Most of us here are familiar with "emoticons" — sideways smiles and winks we add to our posts and emails to help convey certain sentiments. Only using the standard keyboard characters available to you is quite limiting, though, and I figured I could do better. Just adding the International Phonetic Alphabet to the standard set of emoticons opens up all kinds of new possibilities:

That was tasty, but I'll probably regret it later.

colon, hyphen, Unicode ʠ (Latin small letter q with hook — voiceless uvular implosive)

My lips are sealed, but you can't stop me from smirking.

colon, hyphen, Unicode ɟ (Latin small letter dotless j with bar — voiced palatal stop)

I am screaming so loudly that you can see my uvula quite plainly

colon, hyphen, Unicode ʚ (Latin small letter closed epsilon — lower-mid front rounded vowel)

I'm keeping an eye on you, buddy.

Unicode ʘ (Latin letter bilabial click), hyphen, close parenthesis

I'll create more in the days to come. In the meantime... ʘ-)

Saturday, July 14, 2007

The Order of the Phoenix

We went to see Harry Potter and the Order of the Phoenix this afternoon. If you have read the books, I can tell you that it's a bit like shifting without the clutch. Whaaa! We're moving! Eeee! We're stopping! Whoa! We're done! If you haven't read the books, you'd probably remark that it was "smartly paced, but a lot wasn't explained." Basically, you've got the longest book in the series condensed into the shortest movie in the series, and that means a lot of things got left out. Luna Lovegood and Prof. Umbridge got the most character development, being new; everyone else pretty much just showed up and did their thing, fast. To the movie's credit, though, there were certain parts I thought better the book: Meeting Grawp (jingle, jingle), and the way the rest of the DA escaped from Umbridge's office — much more realistic, and clever, in my mind. By contrast, the Weasley twins' flight was a bit of a letdown, compared to the triumphant exit in the book, and Rowling's depiction of Love as an overwhelming, almost physical force is replaced with some sappy pop psychology drivel. Otherwise, a pretty good flick.

Now, one week until Book 7....

Thursday, July 12, 2007

What kind of sucker...

Good thing I'm not known for drinking margaritas.

One of my co-workers dropped by my desk, and said he's come across these lollipops at a friend's house, and thought of me. He gave me a choice between the jalapeño and and the chili pepper, and, since I've yet to try a jalapeño candy that I've liked, I chose the chili pepper lollipop.

Not bad, really. The clear part tasted like cinnamon, and the pepper was definitely real.

Dave went on to tell me that they had other flavors, ones that included other real items in them, like green apple flavor... with a worm. Or, inexplicably, vodka flavored (vodka has a flavor?) with a scorpion in it. I'm at a bit of a loss to explain the scorpion, although I suppose that vodka is more-or-less associated with Russia, and places like China serve fried scorpions, so maybe there's some Sino-Russian overlap there.

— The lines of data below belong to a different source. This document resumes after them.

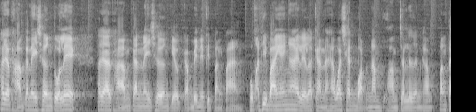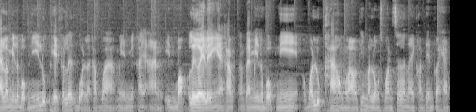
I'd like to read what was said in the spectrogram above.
ถ้าจะถามกันในเชิงตัวเลข ถ้าจะถามกันในเชิงเกี่ยวกับเบนฟิตต่างๆ ผมอธิบายง่าย ๆ เลยแล้วกันนะฮะว่าแชทบอทนำความเจริญครับ ตั้งแต่เรามีระบบนี้ลูกเพจก็เลิกบ่นแล้วครับว่าไม่เห็นมีใครอ่านอินบ็อกซ์เลยอะไรเงี้ยครับ ตั้งแต่มีระบบนี้ ผมว่าลูกค้าของเราที่มาลงสปอนเซอร์ในคอนเทนต์ก็แฮป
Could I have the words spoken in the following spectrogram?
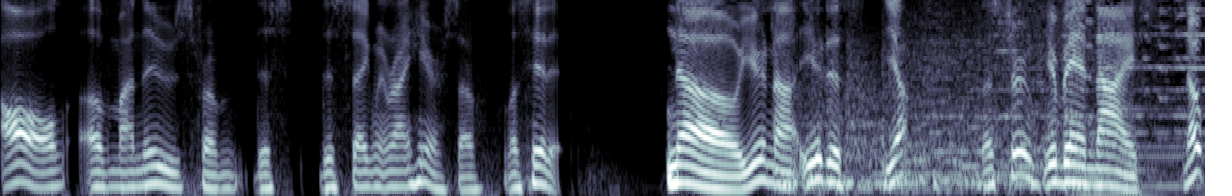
all of my news from this this segment right here. So let's hit it. No, you're not. You're just Yep, that's true. you're being nice. Nope.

I was curious about how the, uh, ingredients were prepared, so I sent off an email to the company. The reply was sitting in my in-box this morning:

Hello Andy,
Thank you for your interest in Hotlix. Hotlix raises all there insect's for food products. They are cooked and processed and safe to eat. We have to go by all State & Federal regulations that any food manufacture would. Try the Scorpion Suckers, they are the most popular. I prefer the Cheddar Cheese Larvets.
Best Regards,
Kathy Mitchell

We live in such a wonderfully weird world.